Look closely and you’ll notice that candidates from the Quad houses seem to be much more successful than candidates from the river houses. Since 2005, 50% of presidential candidates from the Quad have won, while only 20% of presidential candidates from the river have won. As for Dudley House, only one presidential candidate since 2005 has run from that house, and he won!
Since 2005, more UC Presidents have come from the Quad than from the River, even though three times as many students live on the River. Again, we have a very small sample here, so we shouldn’t draw too many definitive conclusions from this, but there could potentially be some “quad advantage” going on. On the other hand, we found that only one 1 of the last 12 vice presidential winners came from the Quad — all the rest came from the River!
The hypothetical “Quad advantage” gets even more interesting when you mix in the factor of UC experience. Since 2005, 10 juniors from the Quad with UC experience have run for UC President. Six of those candidates have won. Three of those candidates lost to other juniors from the Quad with UC experience. The tenth candidate got 2nd place to 2013’s joke ticket. In other words:

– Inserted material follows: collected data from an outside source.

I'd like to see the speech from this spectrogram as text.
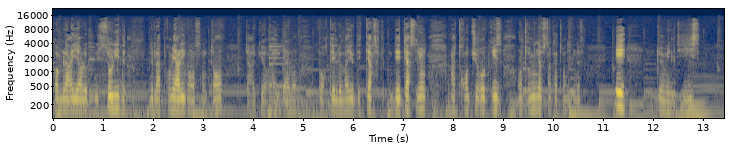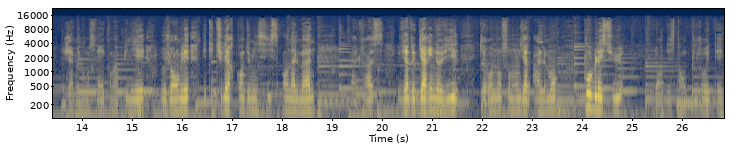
comme l'arrière le plus solide de la première ligue en son temps. Carragher a également porté le maillot des Terres, des Lions à 38 reprises entre 1999 et 2010. Jamais considéré comme un pilier, le joueur anglais n'est titulaire qu'en 2006 en Allemagne. La grâce vient de Gary Neville qui renonce au mondial allemand pour blessure. Leurs destins ont toujours été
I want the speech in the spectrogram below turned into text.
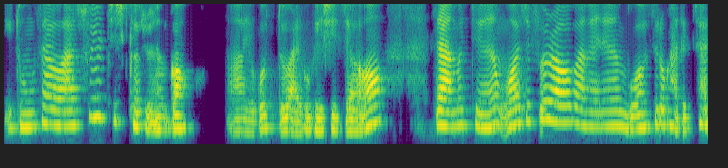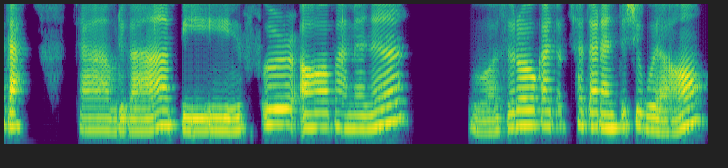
이 동사와 수일치 시켜주는 거. 아, 이것도 알고 계시죠? 자, 아무튼 was full of 하면은 무엇으로 가득 차다. 자, 우리가 be full of 하면은 무엇으로 가득 차다라는 뜻이고요.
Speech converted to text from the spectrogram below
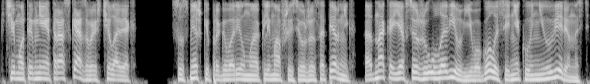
«К чему ты мне это рассказываешь, человек?» С усмешкой проговорил мой оклемавшийся уже соперник, однако я все же уловил в его голосе некую неуверенность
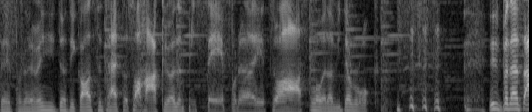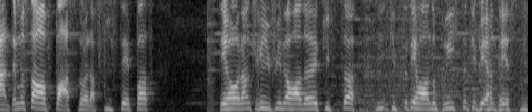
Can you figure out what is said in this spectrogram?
Depp, oder? Wenn ich da die ganze Zeit so hakel, oder? Bist Depp, oder? Jetzt so Astel, oder? Wie der Rock. Bei der Tante musst du aufpassen, oder? Bist deppert. Die hat einen Griff in der Hand, oder? Gibt er die, gibt er die Hand und bricht er die währenddessen.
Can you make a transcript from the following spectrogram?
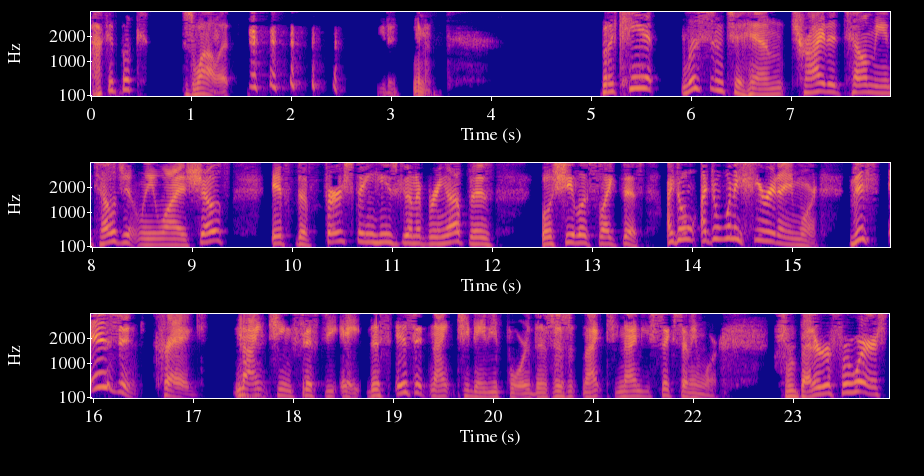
Pocketbook? His wallet. you know. But I can't listen to him try to tell me intelligently why his shows if the first thing he's going to bring up is well she looks like this. I don't i don't want to hear it anymore. This isn't craig mm-hmm. 1958 this isn't 1984 this isn't 1996 anymore. For better or for worse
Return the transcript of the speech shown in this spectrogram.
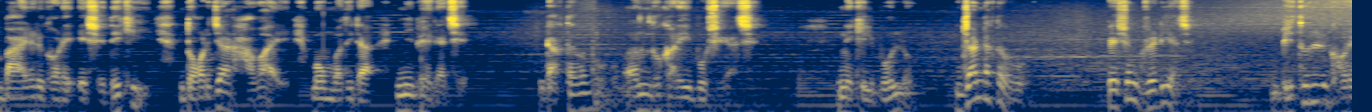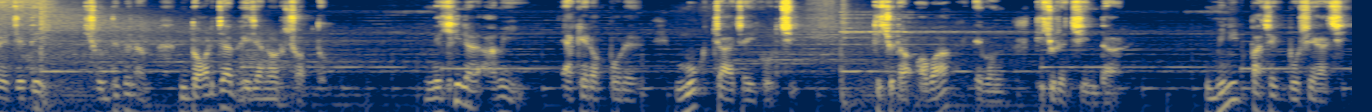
বাইরের ঘরে এসে দেখি দরজার হাওয়ায় মোমবাতিটা নিভে গেছে। ডাক্তারবাবু অন্ধকারেই বসে আছে। নিখিল বলল যান ডাক্তারবাবু পেশেন্ট রেডি আছে। ভিতরের ঘরে যেতেই শুনতে পেলাম দরজা ভেজানোর শব্দ। নিখিল আর আমি একের অপরের মুখ চাচাই করছি। কিছুটা অবাক এবং কিছুটা চিন্তার। মিনিট পাঁচেক বসে আছি।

Qualitatively, this advantage is also plausible. The Quad is well-known as a close-knit community on campus, so Quad residents might be more likely to know and vote for a UC presidential candidate from any of the 3 Quad houses. In addition, HODP has found that the Quad consistently has higher turnout in general UC representative elections. We don’t have data on presidential elections stratified by house, but assuming that these trends hold true, that higher turnout might also explain the “Quad advantage.”
As usual, our sample size is small, and it’s entirely possible that the trend we’ve seen is solely due to chance. Nonetheless, this is an interesting finding.
Advantage: Zhang-Boucher. If there is a “Quad advantage”, it would help the Zhang-Boucher ticket. Zhang hails from Cabot House, while Boucher lives in Mather. That’s the prized Quad-River combo discussed above! The other two tickets have all-River candidates.
All in all, our sample is quite small, and past results don’t guarantee future ones. Plus, unexpected things can always happen in elections — if you need a reminder, just remember Trump’s election a year ago!
But, with all the usual caveats, we can observe some general trends from past years that might be helpful in looking at the 2017 presidential election. If you’re champing at the bit to know how this year’s election might go, early speculation based on past results might suggest a slight advantage for Zhang-Boucher. That said, it’s still far too early to make any real predictions.
How will the election actually shape up? We’ll be back next week with our second annual polls and analyses to see if we can figure that out. Stay tuned!